● INSTRUCTIONS FOR THE TASK: Return the entries below in their exact form, leaving the pictures out.

● THE INPUT:
◆ ◆ ◆ ◆ ◆ ◆ ◆

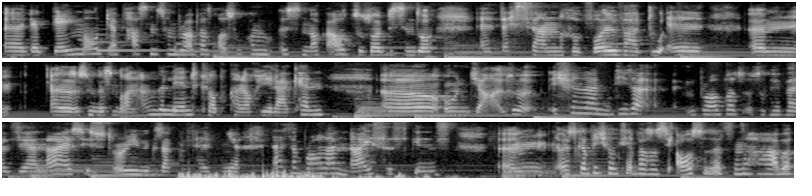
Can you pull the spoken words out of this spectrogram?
äh, der Game Mode, der passend zum Brawl Pass rausgekommen ist, Knockout, so soll ein bisschen so äh, Western, Revolver, Duell, ähm, also ist ein bisschen dran angelehnt. Ich glaube, kann auch jeder erkennen. Äh, und ja, also ich finde, dieser Brawl Pass ist auf jeden Fall sehr nice. Die Story, wie gesagt, gefällt mir. Nicer Brawler, nice Skins. Ähm, es gibt nicht wirklich etwas, was ich auszusetzen habe.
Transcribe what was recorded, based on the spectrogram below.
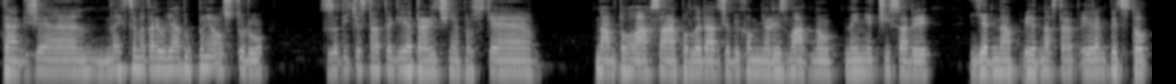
Takže nechceme tady udělat úplně ostudu. Co se týče strategie, tradičně prostě nám to hlásá podle dát, že bychom měli zvládnout nejměkčí sady, jedna, jedna strat, jeden pit stop.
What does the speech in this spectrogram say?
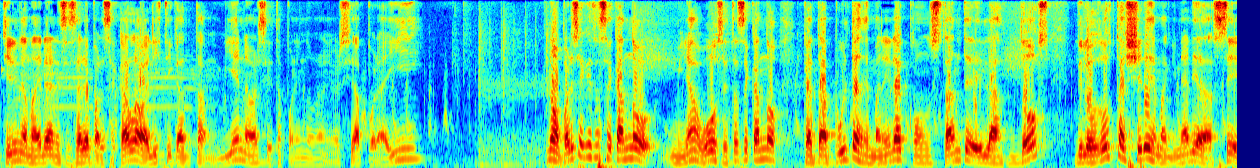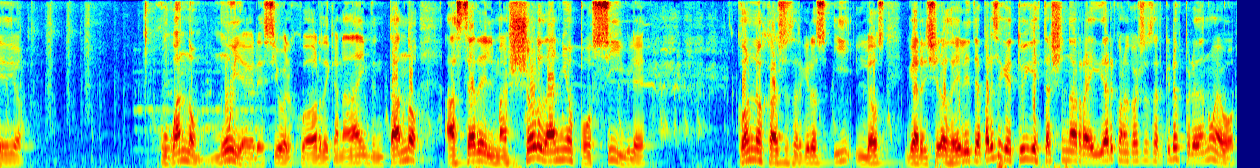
tiene la madera necesaria para sacar la balística también. A ver si está poniendo una universidad por ahí. No, parece que está sacando, mirá vos, está sacando catapultas de manera constante de las dos, de los dos talleres de maquinaria de asedio. Jugando muy agresivo el jugador de Canadá, intentando hacer el mayor daño posible con los caballos arqueros y los guerrilleros de élite. Parece que Twig está yendo a raidear con los caballos arqueros, pero de nuevo,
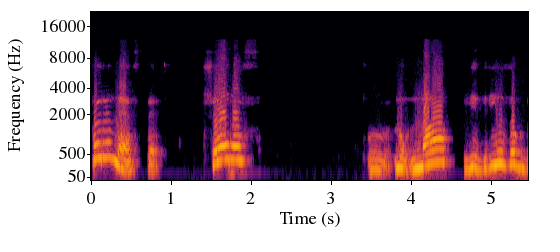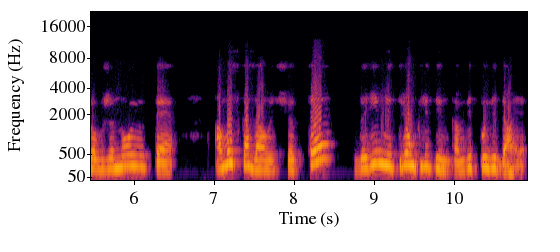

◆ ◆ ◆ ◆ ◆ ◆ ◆

● COMPLETED TASK:
Can you pull the spoken words out of this spectrogram?
äh, der Game Mode, der passend zum Brawl Pass rausgekommen ist, Knockout, so soll ein bisschen so äh, Western, Revolver, Duell, ähm, also ist ein bisschen dran angelehnt. Ich glaube, kann auch jeder erkennen. Äh, und ja, also ich finde, dieser Brawl Pass ist auf jeden Fall sehr nice. Die Story, wie gesagt, gefällt mir. Nicer Brawler, nice Skins. Ähm, es gibt nicht wirklich etwas, was ich auszusetzen habe.
Transcribe what was recorded, based on the spectrogram below.
Takže nechceme tady udělat úplně ostudu. Co se týče strategie, tradičně prostě nám to hlásá podle dát, že bychom měli zvládnout nejměkčí sady, jedna, jedna strat, jeden pit stop.
What does the speech in this spectrogram say?
tiene la madera necesaria para sacar la balística también. A ver si está poniendo una universidad por ahí. No, parece que está sacando, mirá vos, está sacando catapultas de manera constante de las dos, de los dos talleres de maquinaria de asedio. Jugando muy agresivo el jugador de Canadá, intentando hacer el mayor daño posible con los caballos arqueros y los guerrilleros de élite. Parece que Twig está yendo a raidear con los caballos arqueros, pero de nuevo,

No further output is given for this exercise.